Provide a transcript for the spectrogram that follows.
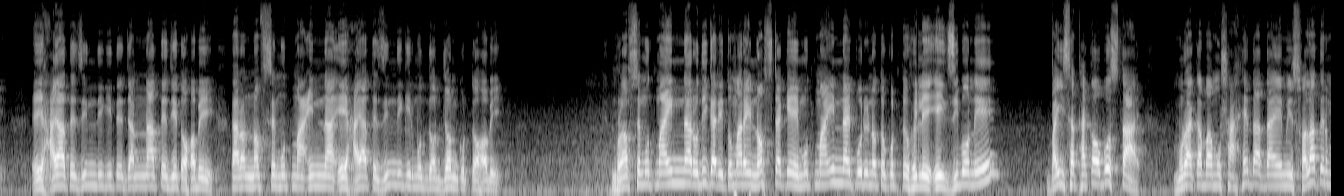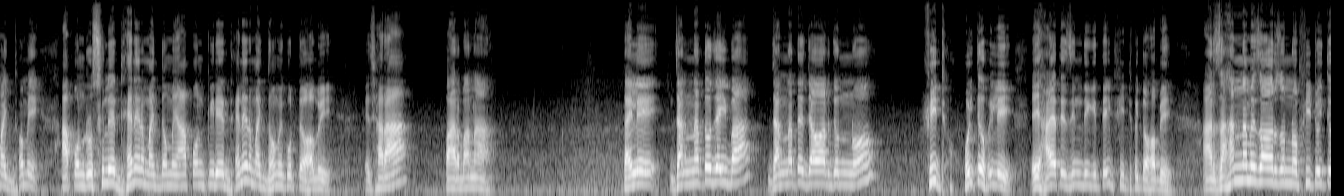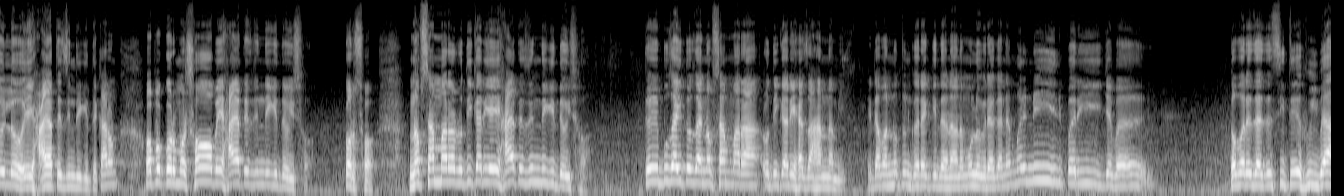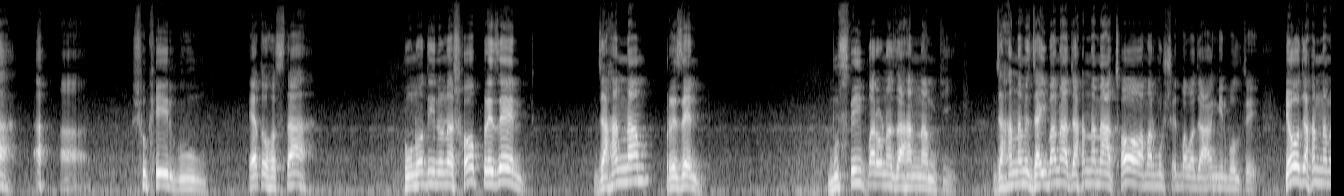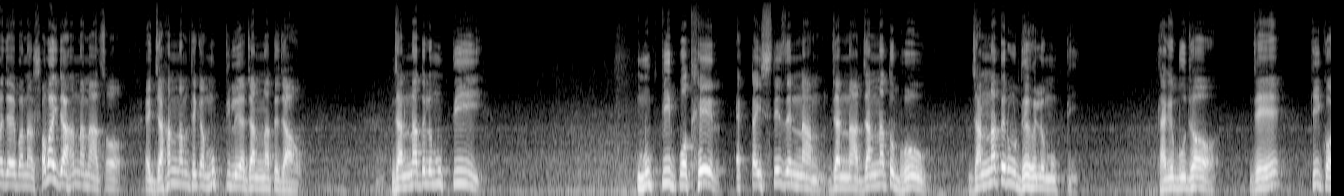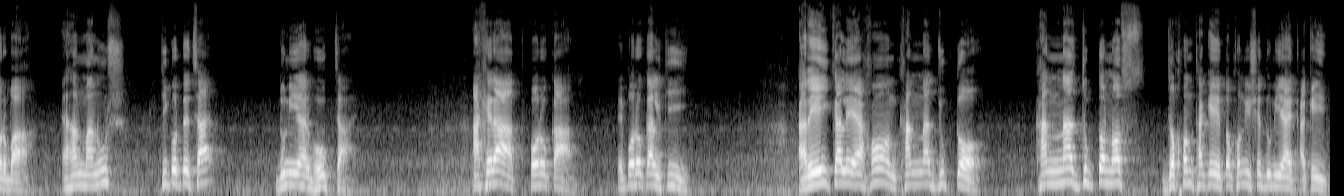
এই হায়াতে জিন্দিগিতে জান্নাতে যেতে হবে। কারণ নফসে মুতমা ইন্না এই হায়াতে জিন্দিগির মধ্যে অর্জন করতে হবে। নফসে মুতমাইন্নার অধিকারী, তোমার এই নফসটাকে মুতমাইন্নায় পরিণত করতে হইলে এই জীবনে বাইসা থাকা অবস্থায় মুরাকাবা মুসাহেদা দায়েমি সলাতের মাধ্যমে, আপন রসুলের ধ্যানের মাধ্যমে, আপন পীরের ধ্যানের মাধ্যমে করতে হবে। এছাড়া পারবা না। তাইলে জান্নাতও যাইবা, জান্নাতে যাওয়ার জন্য ফিট হইতে হইলে এই হায়াতে জিন্দিগিতেই ফিট হইতে হবে। আর জাহান্নামে যাওয়ার জন্য ফিট হইতে হইল এই হায়াতে জিন্দিগিতে। কারণ অপকর্ম সব এই হায়াতে জিন্দিগিতে হইছ। করছ। নফসাম্মারার অধিকারী এই হায়াতে জিন্দিগিতে হইছ। তো এই বুঝাই তো যায় নফসাম্মারা অধিকারী হ্যাঁ জাহান্নামি। এটা আবার নতুন করে কি দেয় না মৌলবীরা গানে, মরে নির পারি ভাই কবরে যায় যে শীতে হুইবা। সুখের গুম এত হস্তা। কোনোদিনও না সব প্রেজেন্ট জাহান্নাম প্রেজেন্ট বুঝতেই পারো না জাহান্নাম কি। জাহান্নামে যাইবা না, জাহান্নামে আছ, আমার মুর্শেদ বাবা জাহাঙ্গীর বলছে। কেউ জাহান্নামে যাইবা না, সবাই জাহান্নামে আছ। এই জাহান্নাম থেকে মুক্তি লইয়া জান্নাতে যাও। জান্নাত হলো মুক্তি। মুক্তির পথের একটা স্টেজের নাম জান্নাত। জান্নাত ভোগ। জান্নাতের ঊর্ধ্বে হইল মুক্তি। তাকে বুঝো যে কি করবা? এখন মানুষ কি করতে চায়? দুনিয়ার ভোগ চায়। আখেরাত, পরকাল। এই পরকাল কি? আর এই কালে এখন খান্নাস যুক্ত। খান্নাস যুক্ত নফস যখন থাকে, তখনই সে দুনিয়ায় থাকেই।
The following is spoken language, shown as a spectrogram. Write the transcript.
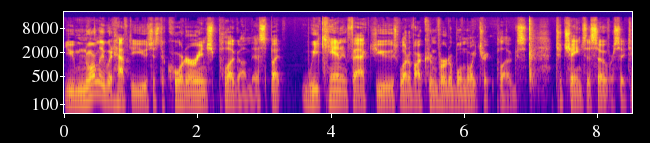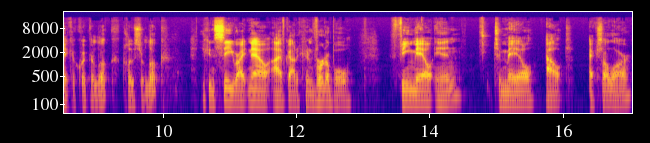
you normally would have to use just a quarter inch plug on this, but we can in fact use one of our convertible Neutrik plugs to change this over. So take a quicker look, closer look. You can see right now I've got a convertible female in to male out XLR.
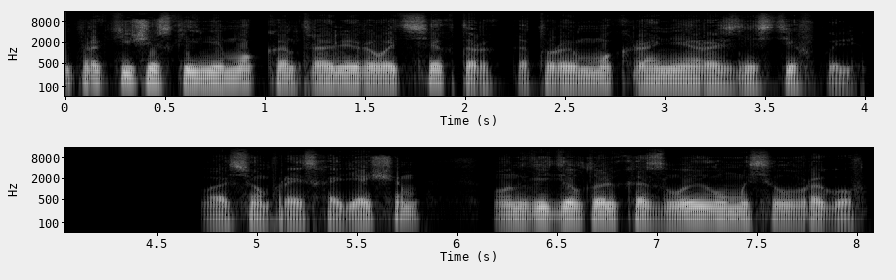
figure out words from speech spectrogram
и практически не мог контролировать сектор, который мог ранее разнести в пыль. Во всем происходящем он видел только злой умысел врагов.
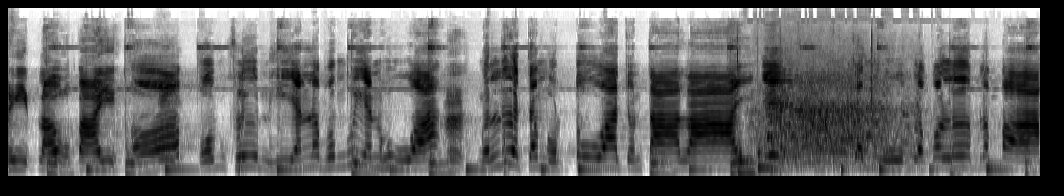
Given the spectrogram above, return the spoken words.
รีบเล่าไป อ๋อ ผมคลื่นเหียนแล้วผมเวียนหัว อะ เหมือนเลือดจะหมดตัวจนตาลายเนี่ยจมูกแล้วก็เริ่มลำบาก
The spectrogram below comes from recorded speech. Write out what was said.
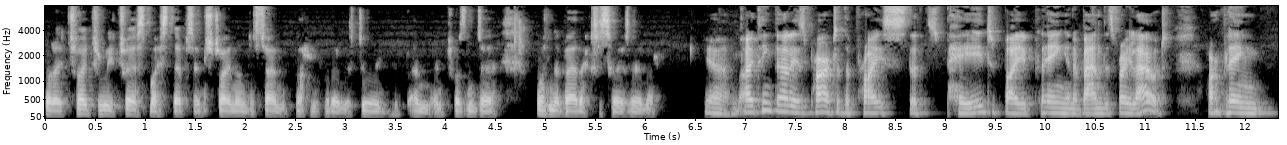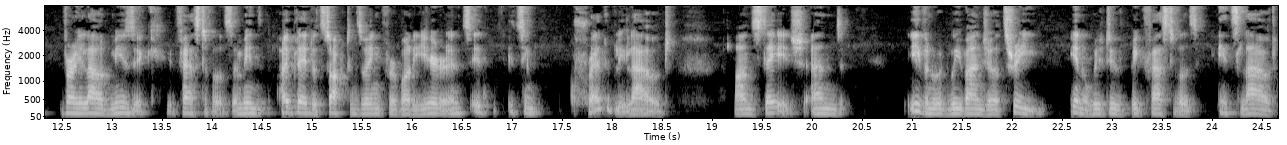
but I tried to retrace my steps and to try and understand better what I was doing, and, it wasn't a wasn't a bad exercise either. Yeah, I think that is part of the price that's paid by playing in a band that's very loud or playing very loud music at festivals. I mean, I played with Stockton's Wing for about a year, and it's it, it's incredibly loud on stage, and even with We Banjo Three, you know, we do big festivals, it's loud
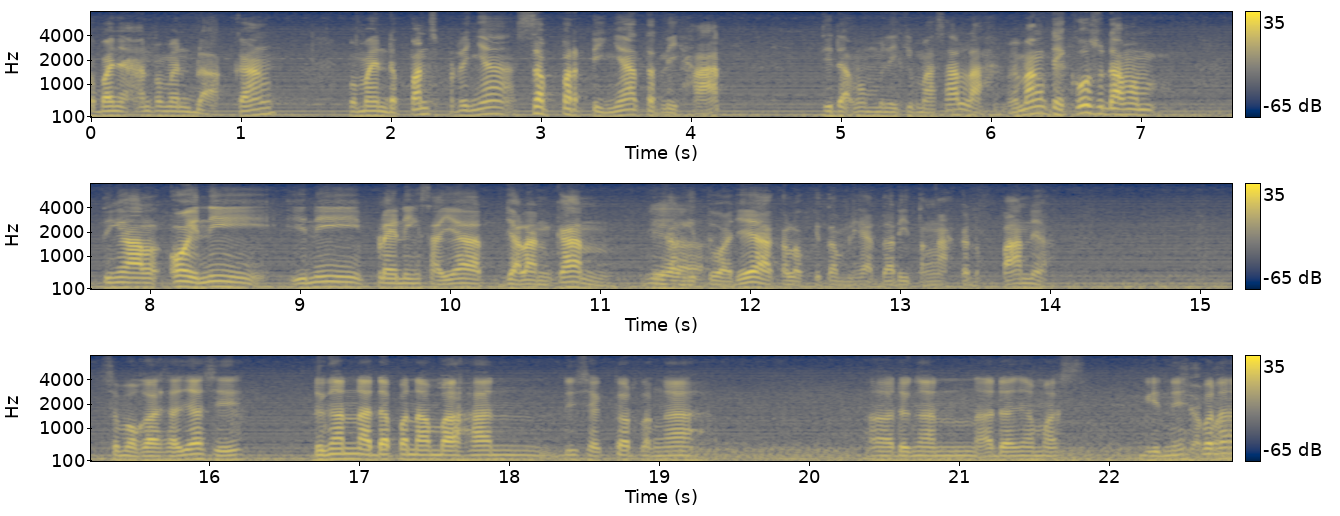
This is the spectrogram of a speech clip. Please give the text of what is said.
kebanyakan pemain belakang, pemain depan sepertinya sepertinya terlihat tidak memiliki masalah. Memang Teko sudah mem- tinggal oh ini ini planning saya jalankan. Tinggal Iya. gitu aja ya kalau kita melihat dari tengah ke depan ya. Semoga saja sih dengan ada penambahan di sektor tengah eh, dengan adanya Mas gini Siapa? apa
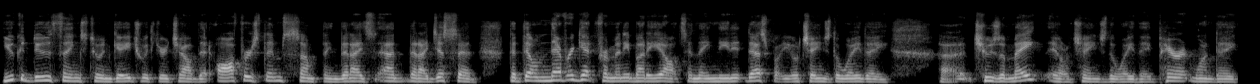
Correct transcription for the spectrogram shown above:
You could do things to engage with your child that offers them something that I uh, that I just said that they'll never get from anybody else, and they need it desperately. It'll change the way they uh, choose a mate. It'll change the way they parent one day.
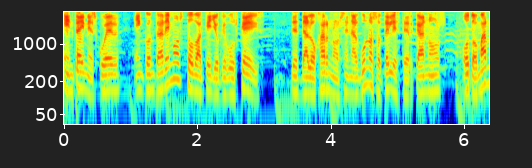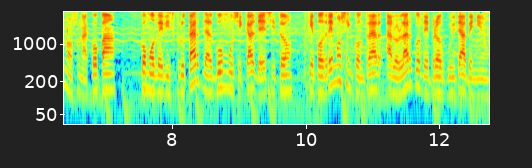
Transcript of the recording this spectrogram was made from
En Times Square encontraremos todo aquello que busquéis, desde alojarnos en algunos hoteles cercanos o tomarnos una copa, como de disfrutar de algún musical de éxito que podremos encontrar a lo largo de Broadway Avenue.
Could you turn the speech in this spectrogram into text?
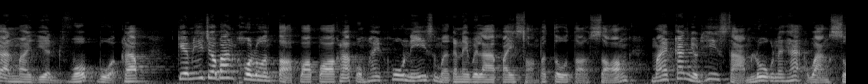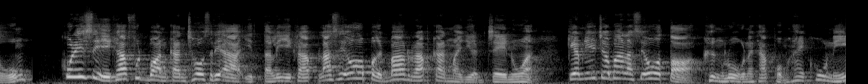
การมาเยือนโวบบวกครับ เกมนี้เจ้าบ้านโคโลนต่อปอปอครับ ผมให้คู่นี้เสมอกันในเวลาไป 2 ประตูต่อ 2 ไม้กั้นอยู่ที่ 3 ลูกนะฮะวางสูง คู่ที่ 4 ครับ ฟุตบอลกันโชซาริอาอิตาลีครับลาซิโอเปิดบ้านรับการมาเยือนเจนัวเกมนี้เจ้าบ้านลาซิโอต่อครึ่งลูกนะครับผมให้คู่นี้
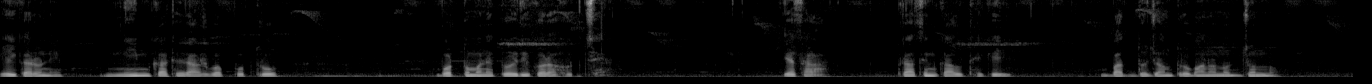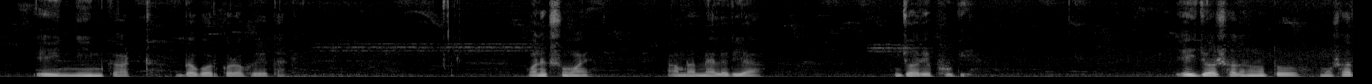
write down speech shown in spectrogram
এই কারণে নিম কাঠের আসবাবপত্র বর্তমানে তৈরি করা হচ্ছে। এছাড়া প্রাচীনকাল থেকেই বাদ্যযন্ত্র বানানোর জন্য এই নিম কাঠ ব্যবহার করা হয়ে থাকে। অনেক সময় আমরা ম্যালেরিয়া জ্বরে ভুগি। এই জ্বর সাধারণত মশার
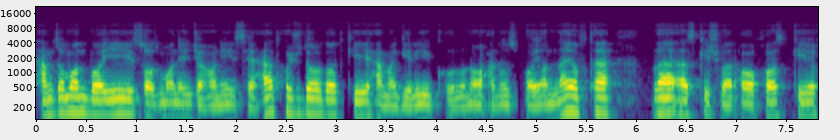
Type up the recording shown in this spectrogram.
همزمان با این سازمان جهانی صحت هشدار داد که همگیری کرونا هنوز پایان نیافته و از کشورها خواست که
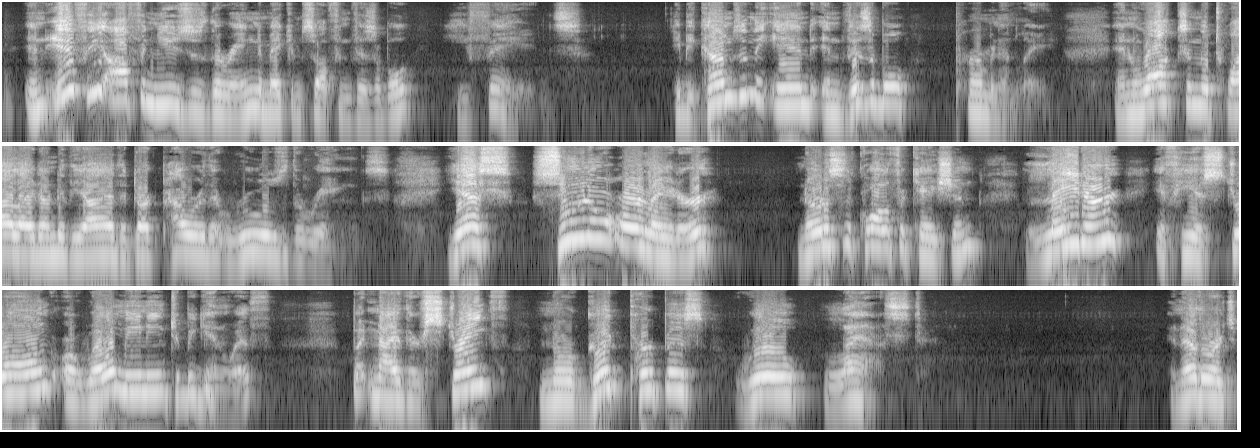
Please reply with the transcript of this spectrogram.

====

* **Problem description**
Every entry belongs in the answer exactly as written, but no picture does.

* **Answer section**
Provide a transcript for the spectrogram that follows.
এই হায়াতে জিন্দিগিতে জান্নাতে যেতে হবে। কারণ নফসে মুতমা ইন্না এই হায়াতে জিন্দিগির মধ্যে অর্জন করতে হবে। নফসে মুতমাইন্নার অধিকারী, তোমার এই নফসটাকে মুতমাইন্নায় পরিণত করতে হইলে এই জীবনে বাইসা থাকা অবস্থায় মুরাকাবা মুসাহেদা দায়েমি সলাতের মাধ্যমে, আপন রসুলের ধ্যানের মাধ্যমে, আপন পীরের ধ্যানের মাধ্যমে করতে হবে। এছাড়া পারবা না। তাইলে জান্নাতও যাইবা, জান্নাতে যাওয়ার জন্য ফিট হইতে হইলে এই হায়াতে জিন্দিগিতেই ফিট হইতে হবে। আর জাহান্নামে যাওয়ার জন্য ফিট হইতে হইল এই হায়াতে জিন্দিগিতে। কারণ অপকর্ম সব এই হায়াতে জিন্দিগিতে হইছ। করছ। নফসাম্মারার অধিকারী এই হায়াতে জিন্দিগিতে হইছ। তো এই বুঝাই তো যায় নফসাম্মারা অধিকারী হ্যাঁ জাহান্নামি। এটা আবার নতুন করে কি দেয় না মৌলবীরা গানে, মরে নির পারি ভাই কবরে যায় যে শীতে হুইবা। সুখের গুম এত হস্তা। কোনোদিনও না সব প্রেজেন্ট জাহান্নাম প্রেজেন্ট বুঝতেই পারো না জাহান্নাম কি। জাহান্নামে যাইবা না, জাহান্নামে আছ, আমার মুর্শেদ বাবা জাহাঙ্গীর বলছে। কেউ জাহান্নামে যাইবা না, সবাই জাহান্নামে আছ। এই জাহান্নাম থেকে মুক্তি লইয়া জান্নাতে যাও। জান্নাত হলো মুক্তি। মুক্তির পথের একটা স্টেজের নাম জান্নাত। জান্নাত ভোগ। জান্নাতের ঊর্ধ্বে হইল মুক্তি। তাকে বুঝো যে কি করবা? এখন মানুষ কি করতে চায়? দুনিয়ার ভোগ চায়। আখেরাত, পরকাল। এই পরকাল কি? আর এই কালে এখন খান্নাস যুক্ত। খান্নাস যুক্ত নফস যখন থাকে, তখনই সে দুনিয়ায় থাকেই।
The following is spoken language, shown as a spectrogram. Write the transcript.
you normally would have to use just a quarter inch plug on this, but we can in fact use one of our convertible Neutrik plugs to change this over. So take a quicker look, closer look. You can see right now I've got a convertible female in to male out XLR.
figure out words from speech spectrogram
и практически не мог контролировать сектор, который мог ранее разнести в пыль. Во всем происходящем он видел только злой умысел врагов.
Given the spectrogram above, return the spoken words.
รีบเล่าไป อ๋อ ผมคลื่นเหียนแล้วผมเวียนหัว อะ เหมือนเลือดจะหมดตัวจนตาลายเนี่ยจมูกแล้วก็เริ่มลำบาก
The spectrogram below comes from recorded speech. Write out what was said.
but I tried to retrace my steps and to try and understand better what I was doing, and, it wasn't a wasn't a bad exercise either. Yeah, I think that is part of the price that's paid by playing in a band that's very loud or playing very loud music at festivals. I mean, I played with Stockton's Wing for about a year, and it's it, it's incredibly loud on stage, and even with We Banjo Three, you know, we do big festivals, it's loud
This is the spectrogram of a speech clip. Please give the text of what is said.
kebanyakan pemain belakang, pemain depan sepertinya sepertinya terlihat tidak memiliki masalah. Memang Teko sudah mem- tinggal oh ini ini planning saya jalankan. Tinggal Iya. gitu aja ya kalau kita melihat dari tengah ke depan ya. Semoga saja sih dengan ada penambahan di sektor tengah eh, dengan adanya Mas gini Siapa? apa
Correct transcription for the spectrogram shown above:
You could do things to engage with your child that offers them something that I uh, that I just said that they'll never get from anybody else, and they need it desperately. It'll change the way they uh, choose a mate. It'll change the way they parent one day.
Transcript of the recording this spectrogram was made from
En Times Square encontraremos todo aquello que busquéis, desde alojarnos en algunos hoteles cercanos o tomarnos una copa, como de disfrutar de algún musical de éxito que podremos encontrar a lo largo de Broadway Avenue.
Could you turn the speech in this spectrogram into text?
การมาเยือนโวบบวกครับ เกมนี้เจ้าบ้านโคโลนต่อปอปอครับ ผมให้คู่นี้เสมอกันในเวลาไป 2 ประตูต่อ 2 ไม้กั้นอยู่ที่ 3 ลูกนะฮะวางสูง คู่ที่ 4 ครับ ฟุตบอลกันโชซาริอาอิตาลีครับลาซิโอเปิดบ้านรับการมาเยือนเจนัวเกมนี้เจ้าบ้านลาซิโอต่อครึ่งลูกนะครับผมให้คู่นี้
write down speech shown in spectrogram
এই কারণে নিম কাঠের আসবাবপত্র বর্তমানে তৈরি করা হচ্ছে। এছাড়া প্রাচীনকাল থেকেই বাদ্যযন্ত্র বানানোর জন্য এই নিম কাঠ ব্যবহার করা হয়ে থাকে। অনেক সময় আমরা ম্যালেরিয়া জ্বরে ভুগি। এই জ্বর সাধারণত মশার
Type up the recording shown in this spectrogram.
همزمان با این سازمان جهانی صحت هشدار داد که همگیری کرونا هنوز پایان نیافته و از کشورها خواست که
Please reply with the transcript of this spectrogram.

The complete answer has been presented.